Portrait of Marta Minujín

Born in Buenos Aires in 1943, Marta Minujín studied painting, sculpture, engraving, and drawing at a number of Argentine art schools in Buenos Aires, including the Escuela Nacional de Bellas Artes Prilidiano Pueyrredón, Escuela Superior de Bellas Artes Ernesto de la Cárcova, and Universidad de Buenos Aires. In 1953 she enrolled in the Escuela de Bellas Artes Manuel Belgrano and in 1957 received a degree in art education. Between 1960 and 1963 Minujín lived in Paris, where she staged her first happenings: El gallo (The rooster) at R. Cordier Gallery and Destrucción (Destruction) at Impasse Roussin. Minujín continued to stage happenings on her return to Argentina, including one of her best-known works, La menesunda (Mayhem, 1965), a group of environments spread over two floors and 1,614 square feet of the Instituto Torcuato Di Tella (ITDT), produced in collaboration with Rubén Santantonín (1919–1969), with assistance from Pablo Suárez (1937–2006), David Lamelas (b. 1946), Leopoldo Maler (b. 1937), Floreal Amor, and Rodolfo Prayón.

In 1966, in collaboration with Allan Kaprow (1927–2006) and Wolf Vostell (1932–1998), she conceived Three Country Happening and contributed to this international project the work Simultaneidad en simultaneidad (Simultaneity in simultaneity). Incorporating an address to selected audience members—transmitted by local television and radio stations, a newspaper message, telephone calls, and telegrams—Simultaneidad en simultaneidad demonstrated Minujín's prescient interest in the effects of mass media and social interactions on individual creativity and institutional critique.
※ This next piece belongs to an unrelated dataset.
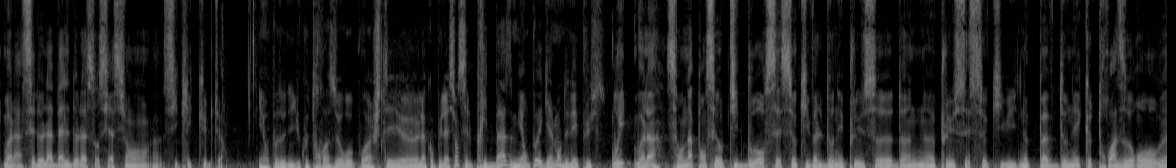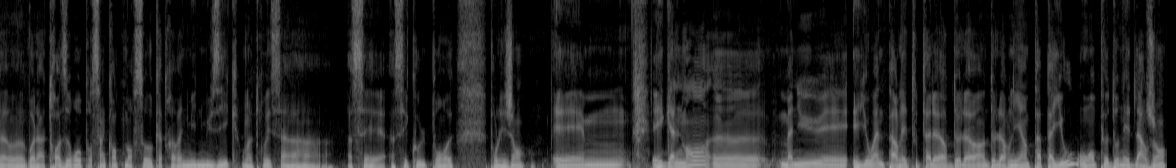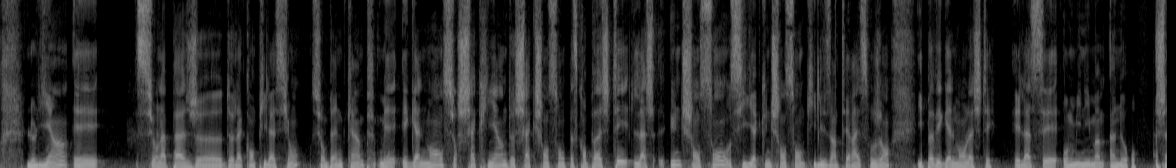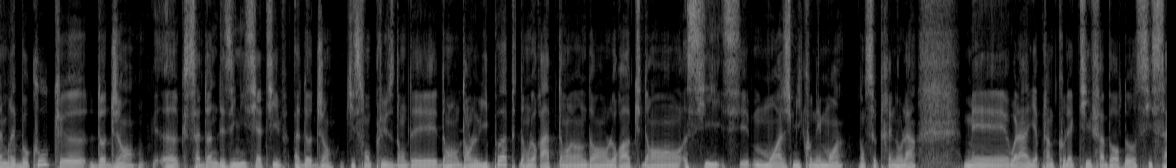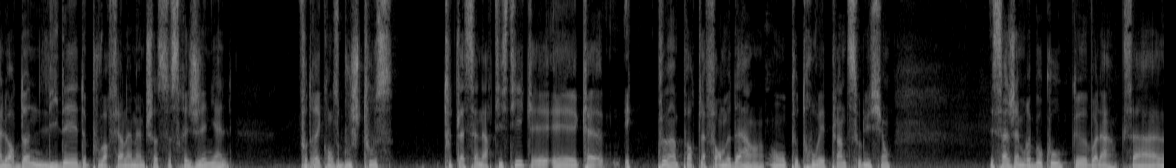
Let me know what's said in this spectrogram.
Voilà, c'est le label de l'association euh, Cyclique Culture. Et on peut donner du coup 3 euros pour acheter euh, la compilation, c'est le prix de base, mais on peut également donner plus. Oui, voilà, on a pensé aux petites bourses et ceux qui veulent donner plus euh, donnent plus et ceux qui ne peuvent donner que 3 euros, voilà, 3 euros pour 50 morceaux, 4h30 de musique, on a trouvé ça assez, assez cool pour eux, pour les gens. Et, également, euh, Manu et, Johan parlaient tout à l'heure de leur, de leur lien Papayou, où on peut donner de l'argent. Le lien est sur la page euh, de la compilation sur Bandcamp, mais également sur chaque lien de chaque chanson. Parce qu'on peut acheter une chanson, s'il n'y a qu'une chanson qui les intéresse aux gens, ils peuvent également l'acheter. Et là, c'est au minimum 1 euro. J'aimerais beaucoup que d'autres gens, euh, que ça donne des initiatives à d'autres gens qui sont plus dans, le hip-hop, dans le rap, dans, le rock. Moi, je m'y connais moins dans ce créneau-là. Mais voilà, il y a plein de collectifs à Bordeaux. Si ça leur donne l'idée de pouvoir faire la même chose, ce serait génial. Faudrait qu'on se bouge tous, toute la scène artistique, et peu importe la forme d'art, hein, on peut trouver plein de solutions. Et ça, j'aimerais beaucoup que voilà, que ça,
In 1966 she moved to New York on a John Simon Guggenheim Memorial Foundation Fellowship. Minujín continued to stage happenings and large-scale public actions during the next two decades. In the late 1970s Minujín embarked on several monumental and participatory sculptures, including El obelisco de pan dulce (The obelisk of sweet bread, 1979). In this work, which showcased her ironic attitude toward authority, Minujín used more than ten thousand individual cakes to create a reproduction of a 118-foot-tall obelisk commemorating the founding of Buenos Aires. The anti-monument was exhibited for eleven days and then toppled over and eaten. During the 1980s Minujín inaugurated another group of sculptures quoting famous monuments and references from classical and Renaissance art, including the Venus de Milo and the Statue of Liberty, presented as multiples in the process of falling to the ground. Minujín's recent work reprises the series Colchones (Mattresses), first initiated in the 1960s, including sculptures fashioned from brightly painted, pliable, foam-mattress fabric and abstract paintings featuring similar motifs.

In 1964 Minujín was the recipient of the Premio Di Tella, awarded by the ITDT and presented by Clement Greenberg, Pierre Restany, and Romero Brest, for her happening Eróticos en technicolor (Erotica in technicolor, 1964). She has participated in major national and international exhibitions, such as the São Paulo Bienal (1983, 2010); the Mercosul Bienal, Porto Alegre, Brazil (1999, 2013); and the Venice Biennale (1986). In 2017 she participated in Documenta 14, Kassel, Germany. Her works are in major public collections around the world, including the Solomon R. Guggenheim Museum and Museum of Modern Art in New York, Centre Pompidou in Paris, and Museo Nacional de Bellas Artes in Buenos Aires.

—Leslie Cozzi

Selected Exhibitions

1962 Marta Minujín, Galería Lirolay, Buenos Aires

1975 La academia del fracaso, Centro de Arte y Comunicación, Buenos Aires

1986 Le sacre du printemps, Venice Biennale, Argentina Pavilion

2010 Marta Minujín: Minucodes, Americas Society, New York

2010 Marta Minujín: Obras, 1959–1989, Fundación Costantini, Museo de Arte Latinoamericano de Buenos Aires

Selected Bibliography

"Marta Minujín contra el caballete." Confirmado (Buenos Aires), November 7, 1965.

Noorthoorn, Victoria. Marta Minujín: Obras, 1959–1989. Buenos Aires: Fundación Costantini, Museo de Arte Latinoamericano de Buenos Aires, 2010.

Noorthoorn, Victoria, Sofía Dourron, and Javier Villa. La menesunda según Marta Minujín. Buenos Aires: Museo de Arte Moderno de Buenos Aires, 2015.

Rangel, Gabriela, ed. Marta Minujin: Minucodes. New York: Visual Arts of the Americas, 2015.

Ready, Sylvia, and Bárbara Becker. "La cultura del espectáculo: Marta Minujín: El arte se toma la calle." In Arte Contemporáneo, 34–49. Santiago: Contrapunto, 2015.